Beginning in November, a new Oklahoma law will ban even more chemicals used to make synthetic drugs.
About 250 chemicals were banned last year, but the makers of these designer drugs just use different chemicals.
Synthetic drug use is a huge problem and some people say the new law doesn't go far enough.
Many people think using synthetic drugs is their chance to get high legally.
Synthetic drugs have been chemically altered to mimic street drugs.
The makers label them "not for human consumption," which allows them to be sold legally as potpourri, plant food, bath salts or incense and sold in some convenience stores, head shops and smoke shops.
"Many times you have to ask for it, they keep it under the counter so when kids come home with these packages, they bought it at the store, fine, most adults who are unknowing think, if they're selling it, it can't hurt them," Cindy Farmer said.
Farmer runs Cherokee County's juvenile drug court and sees synthetic drug users at least three times every day.
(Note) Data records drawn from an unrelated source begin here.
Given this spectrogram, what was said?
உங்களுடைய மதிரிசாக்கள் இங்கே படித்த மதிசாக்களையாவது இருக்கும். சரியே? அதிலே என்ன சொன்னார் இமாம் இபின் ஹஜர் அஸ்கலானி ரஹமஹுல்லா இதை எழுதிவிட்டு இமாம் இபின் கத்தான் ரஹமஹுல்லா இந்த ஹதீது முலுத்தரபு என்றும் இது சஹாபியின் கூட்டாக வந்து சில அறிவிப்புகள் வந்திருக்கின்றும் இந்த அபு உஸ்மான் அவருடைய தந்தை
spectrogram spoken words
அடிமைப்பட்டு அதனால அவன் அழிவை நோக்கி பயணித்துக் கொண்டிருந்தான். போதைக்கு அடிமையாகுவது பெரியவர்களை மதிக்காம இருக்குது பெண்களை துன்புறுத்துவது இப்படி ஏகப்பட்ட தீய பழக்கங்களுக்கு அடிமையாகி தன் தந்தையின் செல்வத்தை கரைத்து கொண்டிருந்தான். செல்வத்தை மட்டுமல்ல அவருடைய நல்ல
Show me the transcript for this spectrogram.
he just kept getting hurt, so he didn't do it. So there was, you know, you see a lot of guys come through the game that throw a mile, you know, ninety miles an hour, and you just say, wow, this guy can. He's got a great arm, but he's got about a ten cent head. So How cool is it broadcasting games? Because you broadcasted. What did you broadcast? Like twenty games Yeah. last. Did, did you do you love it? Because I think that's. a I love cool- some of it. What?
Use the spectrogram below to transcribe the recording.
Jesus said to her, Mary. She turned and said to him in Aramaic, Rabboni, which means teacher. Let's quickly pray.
She said people think the products are safe since they're sold in stores, but says they are very dangerous.
"I've got kids who tried it the first time and had seizures," Farmer said. "We had a kid last weekend who fell off the top of a building, had been smoking spice, fell off the building and split his head open."
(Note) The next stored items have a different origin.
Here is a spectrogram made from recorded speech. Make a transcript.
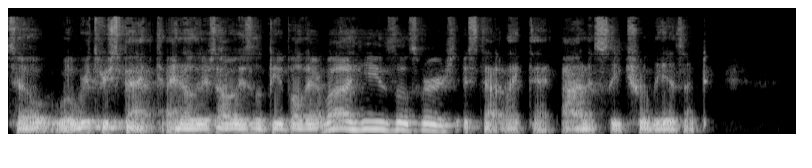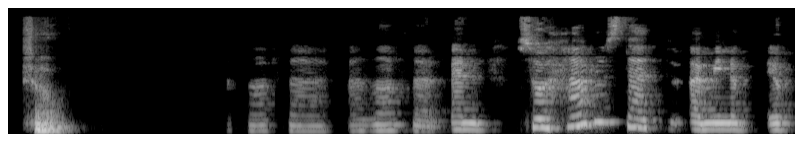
So well, with respect, I know there's always the people there. Well, he used those words. It's not like that. Honestly, truly isn't. So I love that. I love that. And so, how does that? I mean, it,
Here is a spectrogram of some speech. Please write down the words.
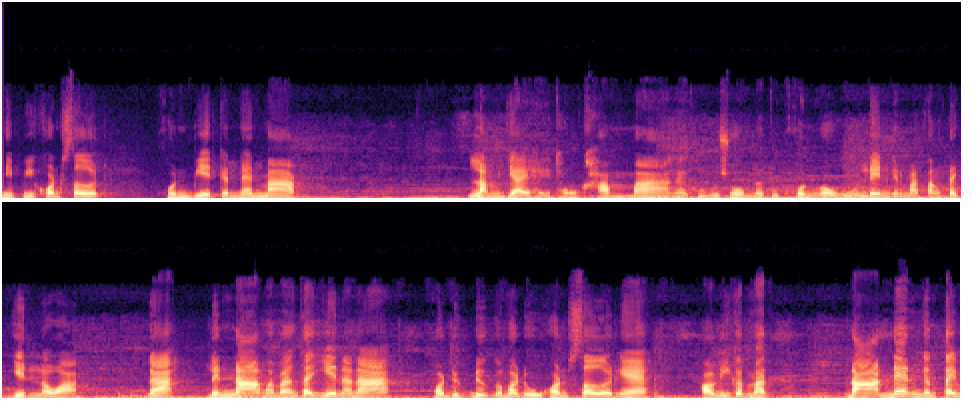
นี่มีคอนเสิร์ตคนเบียดกันแน่นมากลำไยไหทองคำมาไงคุณผู้ชม แล้วทุกคนก็โอ้โหเล่นกันมาตั้งแต่เย็นแล้วอะนะ เล่นน้ำกันมาตั้งแต่เย็นอะนะ พอดึกๆก็มาดูคอนเสิร์ตไงคราวนี้ก็มา หนาแน่นกันเต็ม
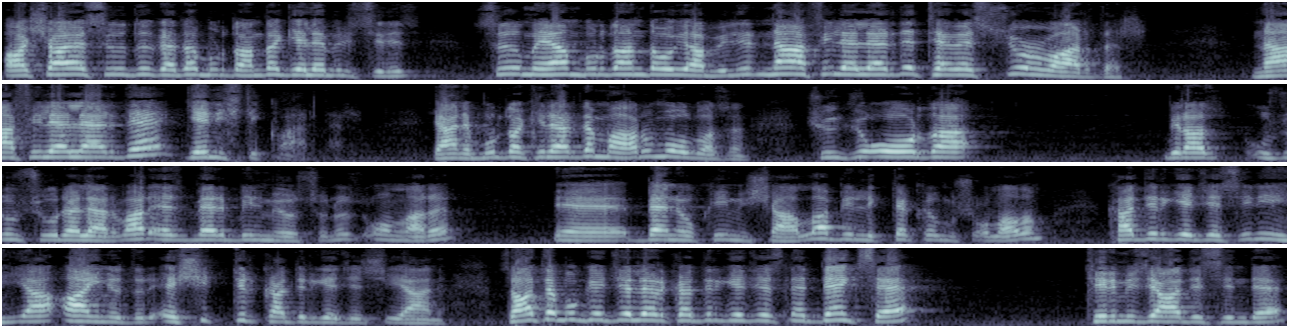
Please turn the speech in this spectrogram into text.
aşağıya sığdığı kadar buradan da gelebilirsiniz. Sığmayan buradan da uyabilir. Nafilelerde tevessür vardır. Nafilelerde genişlik vardır. Yani buradakilerde mahrum olmasın. Çünkü orada biraz uzun sureler var. Ezber bilmiyorsunuz. Onları e, ben okuyayım inşallah. Birlikte kılmış olalım. Kadir gecesini ihya aynıdır. Eşittir Kadir gecesi yani. Zaten bu geceler Kadir gecesine denkse Tirmizi hadisinde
Last year's law banned two classes of synthetic drugs, the one that's similar to the active ingredient in marijuana and sold as K-2, Spice and Genie.
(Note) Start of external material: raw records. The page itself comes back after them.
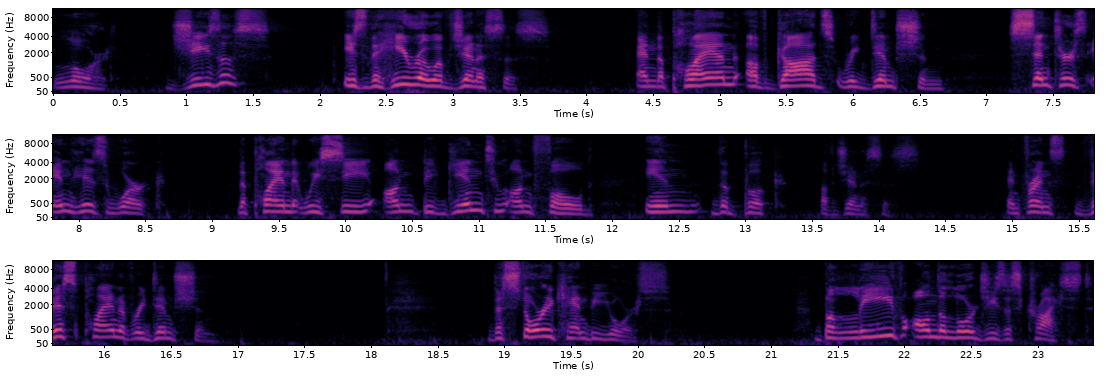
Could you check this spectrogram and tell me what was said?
Lord. Jesus is the hero of Genesis, and the plan of God's redemption centers in his work, the plan that we see un- begin to unfold in the book of Genesis. And friends, this plan of redemption, the story can be yours. Believe on the Lord Jesus Christ.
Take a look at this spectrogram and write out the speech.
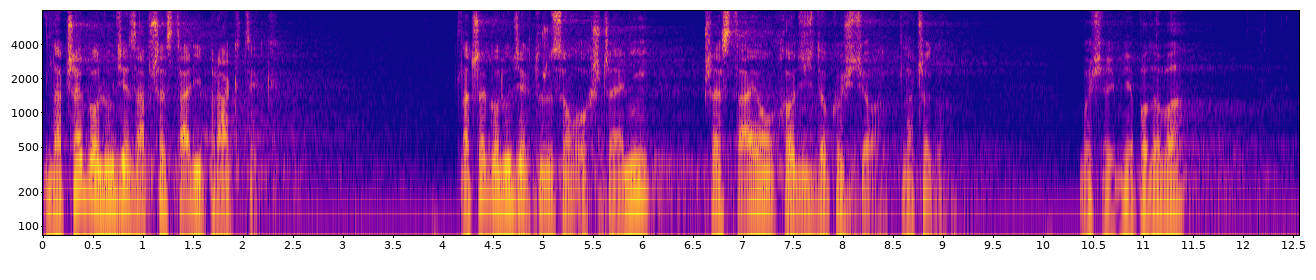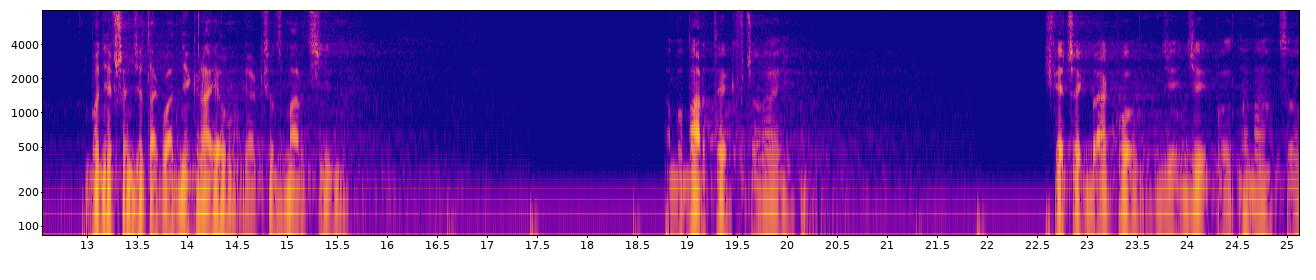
Dlaczego ludzie zaprzestali praktyk? Dlaczego ludzie, którzy są ochrzczeni, przestają chodzić do kościoła? Dlaczego? Bo się im nie podoba? Bo nie wszędzie tak ładnie grają, jak ksiądz Marcin? Albo Bartek wczoraj? Świeczek brakło, gdzie indziej nie ma, co?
It also banned a class that mimics amphetamines, as Molly, Purple Wave and Vanilla Sky among other names.
The ban included about 250 chemicals used to make these drugs.
The 2012 law adds even more chemicals, but people like Cindy fear it's not enough.
"As soon as a new chemical is found, we ban it," Farmer said. "By the time we ban it, put it under controlled schedule, they've got three or four others out on the market."
Even though there is also a federal law that bans some of these chemicals, the use of them continues to grow.
Cindy believes banning all classes of these synthetic cannabis is the only way to stop manufacturers from shipping the products to Oklahoma.
She's working with a legislator to introduce such a bill next legislative session.